More than half of ACOs show savings
"Off to a strong start," is how CMS officials characterized the results so far of three initiatives to boost healthcare quality while achieving savings.
CMS released Jan. 30 interim financial results for select Medicare Accountable Care Organization initiatives, a saving analysis for Pioneer ACOs, results from the Physician Group Practice demonstration, and expanded participation in the Bundled Payments for Care Improvement Initiative.
Savings from both the Medicare ACOs and Pioneer ACOs totaled more than $380 million.
"These innovative programs are showing encouraging initial results, while providing valuable lessons as we strive to improve our nation’s health care delivery system," HHS Secretary Kathleen Sebelius said in announcing the numbers. "Today’s findings demonstrate that organizations of various sizes and structures across the country are working with their physicians and engaging with patients to better coordinate and deliver high quality care while reducing expenditure growth."
ACOs, a model underpinned by the use of health information technology, are designed to achieve savings over several years, not always on an annual basis, CMS officials stress.
[See also: ACO touts early financial wins.]
However, the interim financial results for the Medicare Shared Savings Program ACOs show that, in their first 12 months, nearly half -- 54 of 114 -- of the ACOs that started program operations in 2012 had lower expenditures than projected.
Of the 54 ACOs that exceeded their benchmarks in the first 12 months, 29 generated shared savings totaling more than $126 million.
Also these same ACOs generated a total of $128 million in net savings for the Medicare Trust Funds.
ACOs share with Medicare any savings generated from lowering the growth in healthcare costs while meeting standards for high quality care. Final performance year-one results will be released later this year.
Pioneer ACOs generated gross savings of $147 million in their first year while continuing to deliver high quality care, according to CMS. Results showed that of the 23 Pioneer ACOs, nine had significantly lower spending growth relative to Medicare fee for service while exceeding quality reporting requirements.
[See also: Health giant inks new ACO contract.]
"All organizations participating in the MSSP and Pioneer programs deserve credit for stepping up to the plate and blazing a trail that can help other providers and CMS in moving delivery system reforms forward," said Blair Childs, senior vice president of public affairs at Premier healthcare alliance, in a statement.

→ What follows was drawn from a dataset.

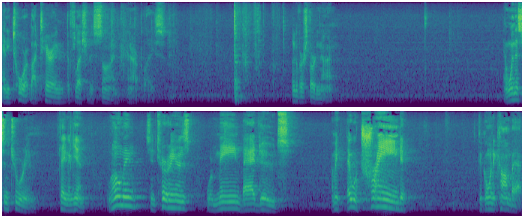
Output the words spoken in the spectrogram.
And He tore it by tearing the flesh of His Son in our place. Look at verse 39. And when the centurion, okay, and again, Roman centurions were mean, bad dudes. I mean, they were trained to go into combat.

"Providers participating in the MSSP and Pioneer programs ramped up at impressive speeds to meet the needs of Medicare beneficiaries, building out modern ACO infrastructure, HIT, governance and care delivery models," he added. "Considering the newness of the programs, as well as the high degree of risk involved in adopting new models of care, the CMS-released savings figures for the MSSP and Pioneer programs demonstrate significant early progress, as more than half of the participants generated savings."

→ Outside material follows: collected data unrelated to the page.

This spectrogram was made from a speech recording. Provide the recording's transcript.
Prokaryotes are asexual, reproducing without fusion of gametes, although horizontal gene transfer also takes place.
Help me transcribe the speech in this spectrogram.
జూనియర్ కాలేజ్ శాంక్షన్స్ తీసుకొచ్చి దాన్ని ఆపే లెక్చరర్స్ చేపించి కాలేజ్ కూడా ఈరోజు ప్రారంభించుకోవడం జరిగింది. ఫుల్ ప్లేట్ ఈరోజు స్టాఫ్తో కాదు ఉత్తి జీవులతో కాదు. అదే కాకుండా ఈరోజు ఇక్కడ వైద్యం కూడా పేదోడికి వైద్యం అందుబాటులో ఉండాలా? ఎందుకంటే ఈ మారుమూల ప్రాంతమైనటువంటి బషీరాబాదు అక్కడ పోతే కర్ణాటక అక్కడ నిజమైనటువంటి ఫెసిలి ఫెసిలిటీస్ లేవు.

CMS also released results for the Physician Group Practice Demonstration initiatives, which offered incentive payments for delivering high-quality, coordinated health care that generates Medicare savings.
The Physician Group Practice Demonstration evaluation report confirmed overall savings over the five year experience with seven out of 10 physician group practices earning shared savings payments for improving the quality and cost efficiency totaling $108 million over the course of the demonstration. The participating organizations consistently demonstrated high quality of care on a broad range of chronic disease and preventive care measures, according to CMS.